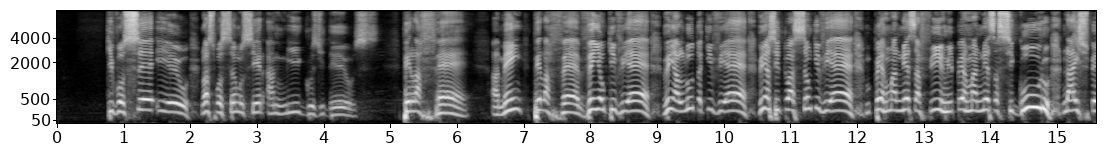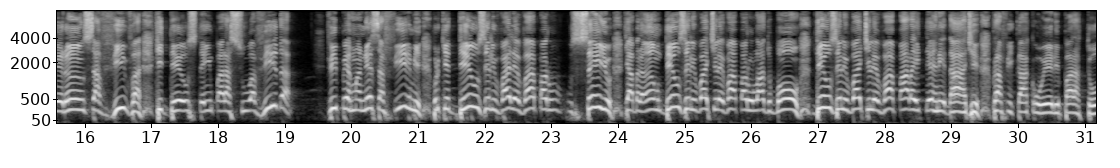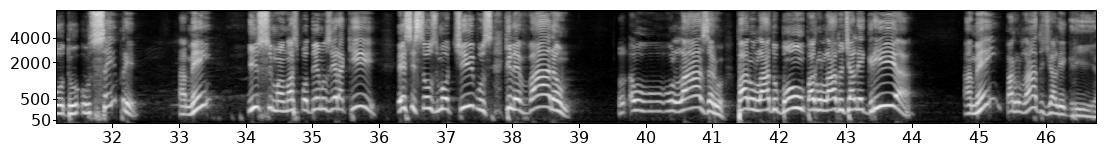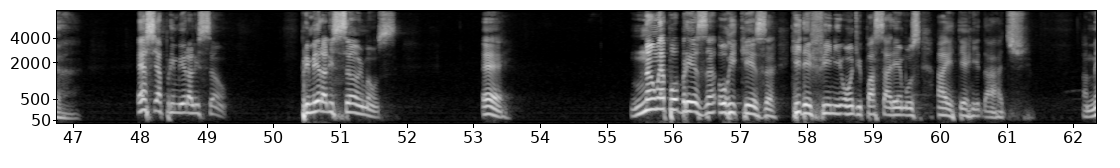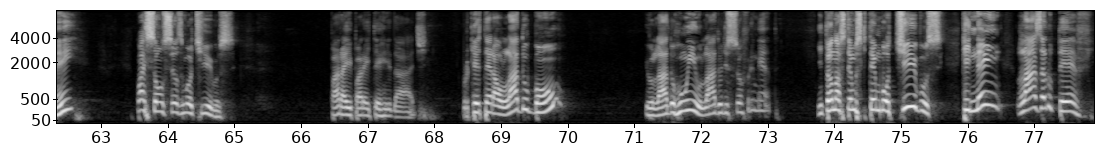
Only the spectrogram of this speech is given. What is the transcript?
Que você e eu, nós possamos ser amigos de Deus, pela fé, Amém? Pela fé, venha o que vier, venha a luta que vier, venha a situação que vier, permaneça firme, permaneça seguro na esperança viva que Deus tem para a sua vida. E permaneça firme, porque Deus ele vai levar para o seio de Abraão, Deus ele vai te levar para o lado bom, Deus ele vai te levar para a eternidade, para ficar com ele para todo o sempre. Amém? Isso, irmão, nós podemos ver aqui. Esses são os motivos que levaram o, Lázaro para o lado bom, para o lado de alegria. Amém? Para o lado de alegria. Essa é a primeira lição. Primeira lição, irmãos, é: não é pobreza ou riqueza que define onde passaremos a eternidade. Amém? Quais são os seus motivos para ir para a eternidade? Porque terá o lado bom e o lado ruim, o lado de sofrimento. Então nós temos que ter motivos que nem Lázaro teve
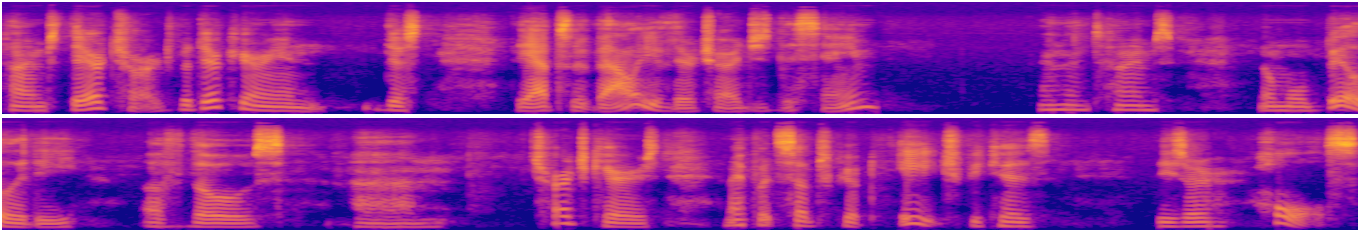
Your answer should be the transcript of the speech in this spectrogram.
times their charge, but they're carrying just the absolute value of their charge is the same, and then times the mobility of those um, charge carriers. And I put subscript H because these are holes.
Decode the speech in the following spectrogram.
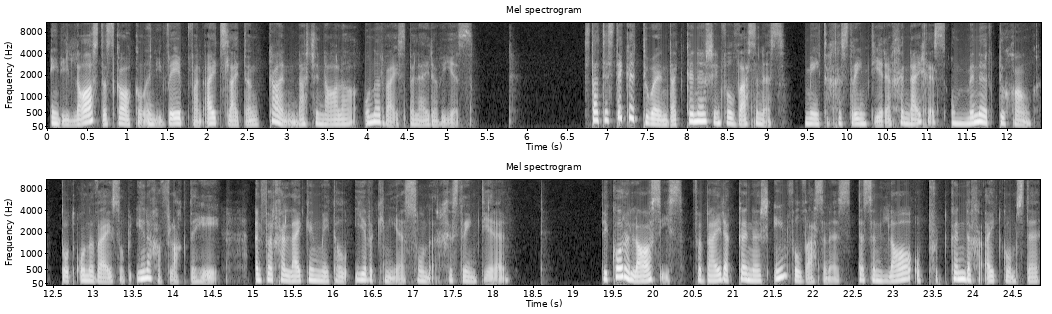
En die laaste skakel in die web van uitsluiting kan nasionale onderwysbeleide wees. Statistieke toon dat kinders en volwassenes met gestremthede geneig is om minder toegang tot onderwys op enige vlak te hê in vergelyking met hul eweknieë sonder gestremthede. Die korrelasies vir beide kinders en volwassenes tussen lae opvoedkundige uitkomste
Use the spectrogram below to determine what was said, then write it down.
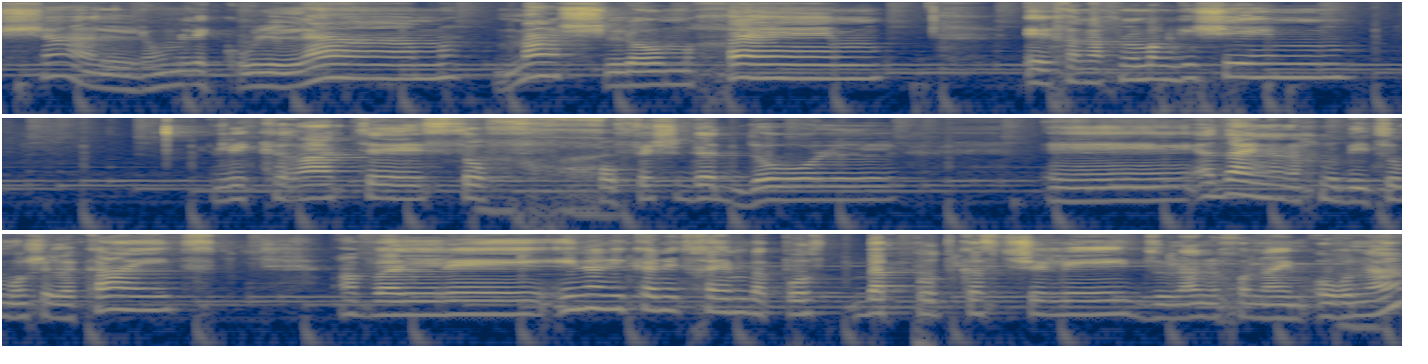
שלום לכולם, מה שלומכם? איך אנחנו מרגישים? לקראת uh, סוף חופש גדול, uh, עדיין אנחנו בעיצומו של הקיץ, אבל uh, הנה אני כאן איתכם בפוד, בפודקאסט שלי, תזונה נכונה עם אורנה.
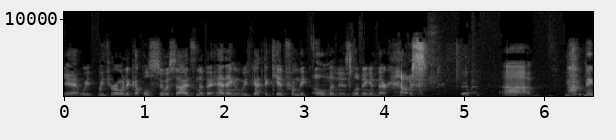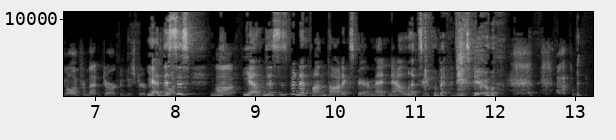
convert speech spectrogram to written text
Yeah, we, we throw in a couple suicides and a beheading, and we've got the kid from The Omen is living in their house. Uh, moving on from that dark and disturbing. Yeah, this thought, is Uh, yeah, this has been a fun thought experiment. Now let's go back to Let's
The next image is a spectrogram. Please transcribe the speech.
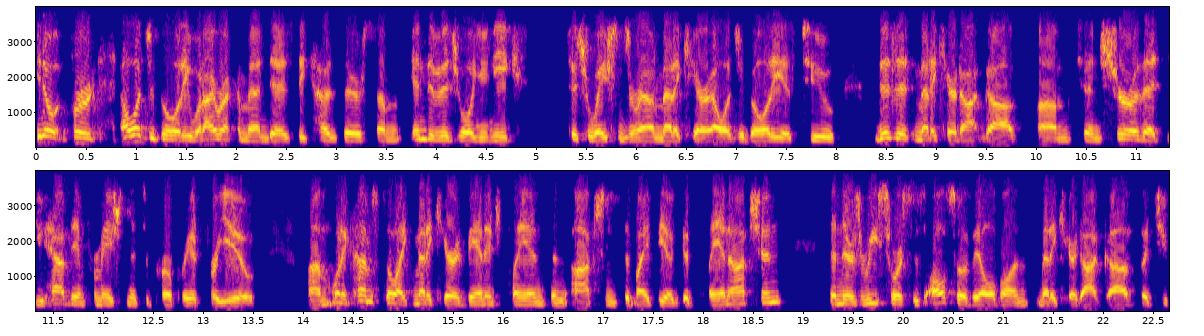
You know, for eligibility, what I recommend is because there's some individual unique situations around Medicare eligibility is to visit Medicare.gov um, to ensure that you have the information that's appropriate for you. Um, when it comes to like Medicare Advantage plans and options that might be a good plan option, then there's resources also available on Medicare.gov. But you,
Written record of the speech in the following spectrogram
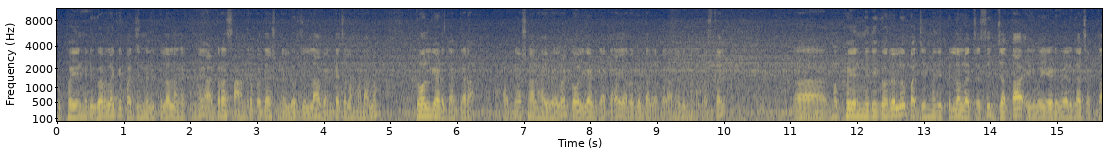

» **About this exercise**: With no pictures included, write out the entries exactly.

» **Result of the exercise**:
Only the spectrogram of this speech is given. What is the transcript?
Que você e eu, nós possamos ser amigos de Deus, pela fé, Amém? Pela fé, venha o que vier, venha a luta que vier, venha a situação que vier, permaneça firme, permaneça seguro na esperança viva que Deus tem para a sua vida. E permaneça firme, porque Deus ele vai levar para o seio de Abraão, Deus ele vai te levar para o lado bom, Deus ele vai te levar para a eternidade, para ficar com ele para todo o sempre. Amém? Isso, irmão, nós podemos ver aqui. Esses são os motivos que levaram o, Lázaro para o lado bom, para o lado de alegria. Amém? Para o lado de alegria. Essa é a primeira lição. Primeira lição, irmãos, é: não é pobreza ou riqueza que define onde passaremos a eternidade. Amém? Quais são os seus motivos para ir para a eternidade? Porque terá o lado bom e o lado ruim, o lado de sofrimento. Então nós temos que ter motivos que nem Lázaro teve
Your answer should be the transcript of the speech in this spectrogram.
times their charge, but they're carrying just the absolute value of their charge is the same, and then times the mobility of those um, charge carriers. And I put subscript H because these are holes.
Decode the speech in the following spectrogram.
En die laaste skakel in die web van uitsluiting kan nasionale onderwysbeleide wees. Statistieke toon dat kinders en volwassenes met gestremthede geneig is om minder toegang tot onderwys op enige vlak te hê in vergelyking met hul eweknieë sonder gestremthede. Die korrelasies vir beide kinders en volwassenes tussen lae opvoedkundige uitkomste
Use the spectrogram below to determine what was said, then write it down.
שלום לכולם, מה שלומכם? איך אנחנו מרגישים? לקראת uh, סוף חופש גדול, uh, עדיין אנחנו בעיצומו של הקיץ, אבל uh, הנה אני כאן איתכם בפוד, בפודקאסט שלי, תזונה נכונה עם אורנה.
convert speech spectrogram to written text
Yeah, we, we throw in a couple suicides and a beheading, and we've got the kid from The Omen is living in their house. Uh, moving on from that dark and disturbing. Yeah, this thought, is Uh, yeah, this has been a fun thought experiment. Now let's go back to Let's
The next image is a spectrogram. Please transcribe the speech.
You know, for eligibility, what I recommend is because there's some individual unique situations around Medicare eligibility is to visit Medicare.gov um, to ensure that you have the information that's appropriate for you. Um, when it comes to like Medicare Advantage plans and options that might be a good plan option, then there's resources also available on Medicare.gov. But you,
Written record of the speech in the following spectrogram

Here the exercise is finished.